MARWAN MUASHER: Absolutely not.
What we are witnessing is a direct result of an era in the Arab world where democracy was not practiced nor encouraged, an educational system which basically taught people just to blindly follow leaders without critical thinking, without asking questions.
So, obviously, when this is disturbed, both the religious and secular forces are behaving in nondemocratic ways. It's so far a winner-take-all strategy. And as I say always, a zero sum game has meant that the sum is zero so far.
Until both forces realize that this is not a battle between secular and religious elements, until that becomes a battle for pluralism, where everybody assures the right not only of themselves, but of others, to operate in the political sphere, this second Arab awakening will not be successful.
MARGARET WARNER: But how do you foresee this battle taking shape? I mean, for instance, in Egypt, the young people, the middle-class people who came out to Tahrir Square demanding that Mubarak go said this is what they wanted, and yet they proved incapable of doing the hard work of building parties, and went -- and they lost the election.
MARWAN MUASHER: This is a natural process that will, I think, take its course in Egypt, maybe 14, 15 years before we see stability come again and before people realize that pluralism needs to be the underlying foundation, the operating system for everything that can be done.
MARGARET WARNER: The other split, of course, we're seeing -- and it seems to be growing wider and wider -- has been between Sunni and Shia. Who's going to resolve that? How will that get resolved?
MARWAN MUASHER: Again, this is, I think, a result of -- a direct result of the lack of pluralism, because the Sunni-Shiite divide in the Arab world is not just a religious divide.

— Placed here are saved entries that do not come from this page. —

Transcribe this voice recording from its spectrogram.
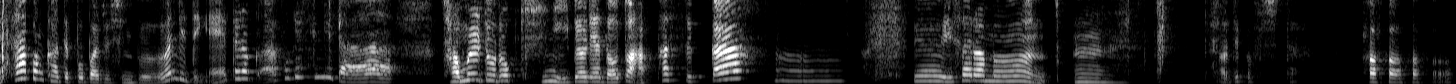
4번 카드 뽑아주신 분 리딩에 들어가 보겠습니다. 저물도록 긴 이별에 너도 아팠을까? 어, 예, 이 사람은 음, 어디 봅시다. 허허허허.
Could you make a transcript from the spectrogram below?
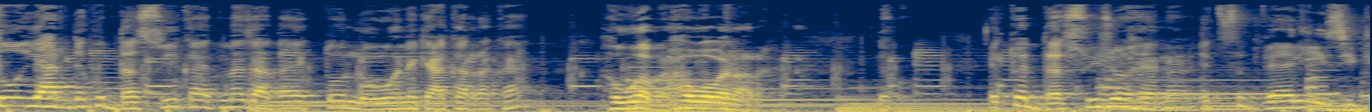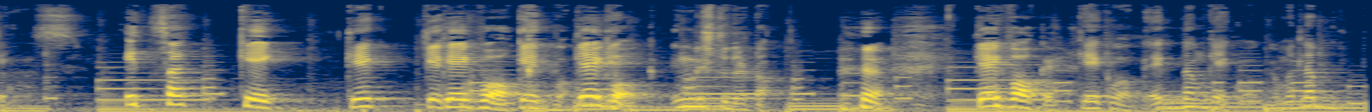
तो यार देखो दसवीं का इतना ज़्यादा एक तो लोगों ने क्या कर रखा है? हुआ बना हवा बना रखा है। देखो एक तो दसवीं जो है ना it's a very easy class it's a cake cake Cake walk. Cake walk Cake walk. English to the top cake walk है। केक वॉक एकदम केक वॉक मतलब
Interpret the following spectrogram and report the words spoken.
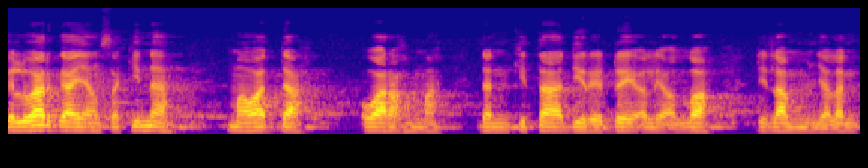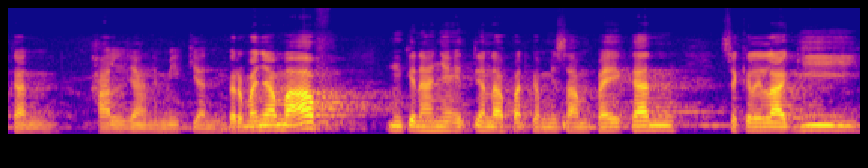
keluarga yang sakinah, mawaddah, warahmah dan kita diredai oleh Allah dalam menjalankan hal yang demikian. Berbanyak maaf, mungkin hanya itu yang dapat kami sampaikan. Sekali lagi,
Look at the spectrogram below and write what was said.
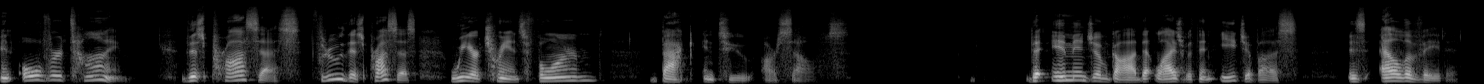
And over time, this process, through this process, we are transformed back into ourselves. The image of God that lies within each of us is elevated,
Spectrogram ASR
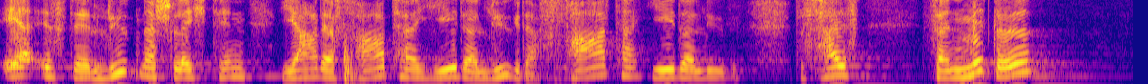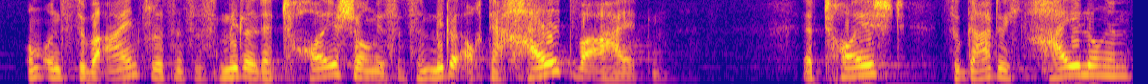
Er ist der Lügner schlechthin, ja, der Vater jeder Lüge, der Vater jeder Lüge. Das heißt, sein Mittel, um uns zu beeinflussen, ist das Mittel der Täuschung, ist das Mittel auch der Halbwahrheiten. Er täuscht sogar durch Heilungen,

It's all -- also a political divide.
MARGARET WARNER: It's about power.
MARWAN MUASHER: It's -- well, yes, and groups, particularly Shiite groups in the Arab world have lived as second-class citizens for a long time. They were not given equal rights.
In my view, if all the ethnic, religious, political groups in Arab world are treated as equal citizens, a lot of these problems would just disappear. But this is not going to be automatic or immediate. This is going to take decades of work, in which you have to do things to the educational system, the value system that exists in the Arab world. In other words, there are no shortcuts to democracy.
MARGARET WARNER: But, in the meantime as you pointed out, extremist elements, violent jihadi elements are taking advantage of this vacuum.
The U.S. has made clear it's not going to intervene in the classic military sense. What will -- I mean, other than hoping that pluralistic forces get their act together, what will bring this region to some sort of stability?
MARWAN MUASHER: I think the jihadi sort of phenomenon is transient in the Arab world.
The radical elements in Syria now are being fought by the moderate Islamists themselves. This is a fight that needs to go on. But the overwhelming majority of the Arab world do not subscribe to al-Qaida types, do not subscribe to this jihadi radical thinking.
In the end, the street in the Arab world, just as the street in any other place in the world, who cares about job, about improving their lot -- they don't care about ideology and radical forces.
MARGARET WARNER: And overcoming that has to be done by the people on the ground, not by outside powers.
MARWAN MUASHER: Absolutely. This is a responsibility of Arabs themselves, no one else.
MARGARET WARNER: Marwan Muasher, thank you.